Asian Online Recipes (Vegetables Guide)
Guide to Vegatables

Swiss Chard

Swiss Chard

Swiss chard is one of those vegetables that needs plenty of water when growing, which explains why it is a popular garden vegetable in many places which have a high rainfall. Gardeners are very fond of Swiss chard, not only because it is delicious to eat but also because it is so very striking.

Swiss chard is often likened to spinach. The leaves have similarities, although they are not related and chard is on an altogether larger scale. Swiss chard leaves are large and fleshy with distinctive white ribs, and the flavor is stronger and more robust than spinach.
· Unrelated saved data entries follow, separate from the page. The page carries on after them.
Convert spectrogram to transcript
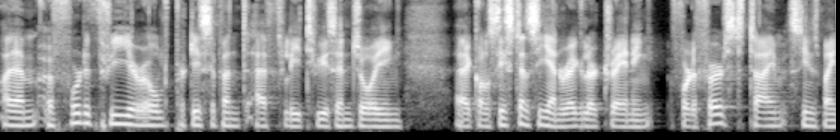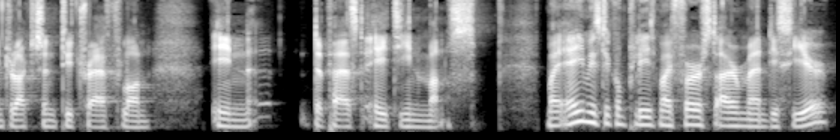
I am a 43 year old participant athlete who is enjoying uh, consistency and regular training for the first time since my introduction to triathlon in the past 18 months. My aim is to complete my first Ironman this year,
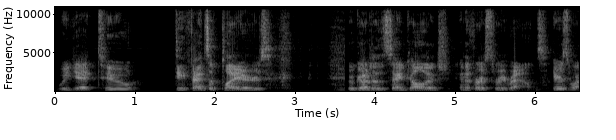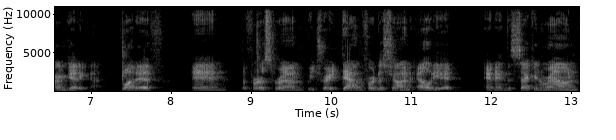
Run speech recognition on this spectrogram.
we get two defensive players who go to the same college in the first three rounds? Here's what I'm getting at. What if in the first round, we trade down for DeShon Elliott, and in the second round,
It is popular in France where it is baked with rice, eggs and milk in tians, and cooked in a celebrated pastry from Nice - tourte de blettes - which is a sweet tart filled with raisins, pinenuts, apples and Swiss chard bound together with eggs. It is also often combined with eggs in frittatas and tortillas.

Swiss chard is a member of the beet family and is called by several names on this theme, including seakale beet and spinach beet. Ruby or rhubarb chard has striking red ribs and leaf beet is often cultivated as a decorative plant, but they both have the same flavor, and unlike sugar beet and beetroot, they are cultivated only for their leaves.
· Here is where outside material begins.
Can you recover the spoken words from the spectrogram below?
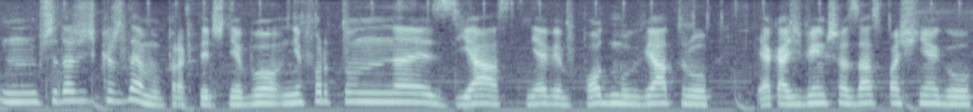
m, przydarzyć każdemu praktycznie, bo niefortunny zjazd, nie wiem, podmuch wiatru, jakaś większa zaspa śniegu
Buying and Storing : Heads of chard should be fresh and bright green. Avoid those with withered leaves or flabby stems. It keeps better than spinach but should be eaten within a couple of days.

Preparing : Some people buy or grow chard for the white stems alone and discard the leaves, but this is a waste of a delicious vegetable. The leaf needs to be separated from the ribs, and this can be done roughly with a sharp knife or more precisely using scissors. The ribs can then be sliced. Either shred the leaves, or blanch them and use them to wrap little parcels of fragrant rice or other food. If the chard is young and small, the ribs do not need to be removed.
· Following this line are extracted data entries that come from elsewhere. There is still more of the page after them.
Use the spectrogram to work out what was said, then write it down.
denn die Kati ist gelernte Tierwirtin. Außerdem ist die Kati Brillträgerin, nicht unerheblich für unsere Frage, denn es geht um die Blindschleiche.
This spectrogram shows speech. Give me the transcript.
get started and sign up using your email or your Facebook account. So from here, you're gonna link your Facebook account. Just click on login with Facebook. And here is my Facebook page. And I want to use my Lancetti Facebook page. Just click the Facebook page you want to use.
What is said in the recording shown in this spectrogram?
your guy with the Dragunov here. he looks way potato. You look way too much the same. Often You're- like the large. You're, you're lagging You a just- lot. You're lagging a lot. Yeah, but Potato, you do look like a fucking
Cooking : For pies, frittatas and gratins, the leaves and ribs can be cooked together. Gently saute the ribs in butter and oil and then add the leaves a minute or so later. Alternatively, the ribs can be simmered in a little water until tender and the leaves added a few minutes later or steamed over the top.